First, some resources:
1) List of addresses. C/O the athlete at the stadium.
2) What to get signed? That's really up to you. Base cards from non-glossy sets like Allen & Ginter, Heritage or Goodwin Champions work great. Another alternative is a signature card. The Autograph Card provides very nice and affordable options.
Second, some suggestions:
1) Derek Jeter, Albert Pujols, and Alex Rodriguez are not going to sign for your TTM request. Get over it.
2) Include a short, legible, hand written note. Personalize it by wishing the player luck, thanking them for their effort last year and be polite, please and thank you, still go a long way in this world. Also, these athletes aren't your friends. Use the appropriate salutation, i.e Mr. _______
3) DON'T ask to NOT personalize it. It wreaks of, "I am going to sell this on eBay." Let the athlete decide. Better yet, by asking for it personalized, you actually increase your chances of success.

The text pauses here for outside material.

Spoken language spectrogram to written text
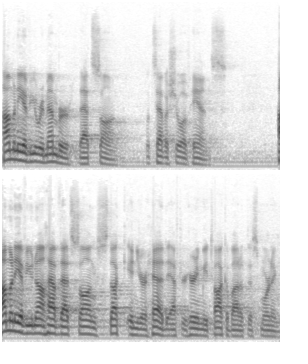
How many of you remember that song? Let's have a show of hands. How many of you now have that song stuck in your head after hearing me talk about it this morning?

4) Include a SASE. Goes without saying.
5) The soft Ultra-Pro top-loaders, not the standard rigid ones are recommended. They make it easier for the athlete to remove and replace the card than a penny sleeve and top-loader.
Lastly, if you are attending your team's camp in person (IP):
1) Don't be THAT GUY. You know what guy I am talking about. The pushy guy that asks for multiple autographs from the same athlete, EVERY DAY.
2) Kids first. Period. Yes, an 18- year old is still a kid.
3) Don't ask for multiples and don't ask more than once. Period.
4) If you are getting autos in person, official MLB baseballs are great. You can throw a couple dozen in daypack easily. Shop around, but this is a good price on a dozen.
5) Pen choice. You can't go wrong with a Staedtler.
6) Politeness is even more important in person. Please, thank you and Mr._______
So that's it. Spring Training autograph hunting 101. Good luck and let's hear some of your successes.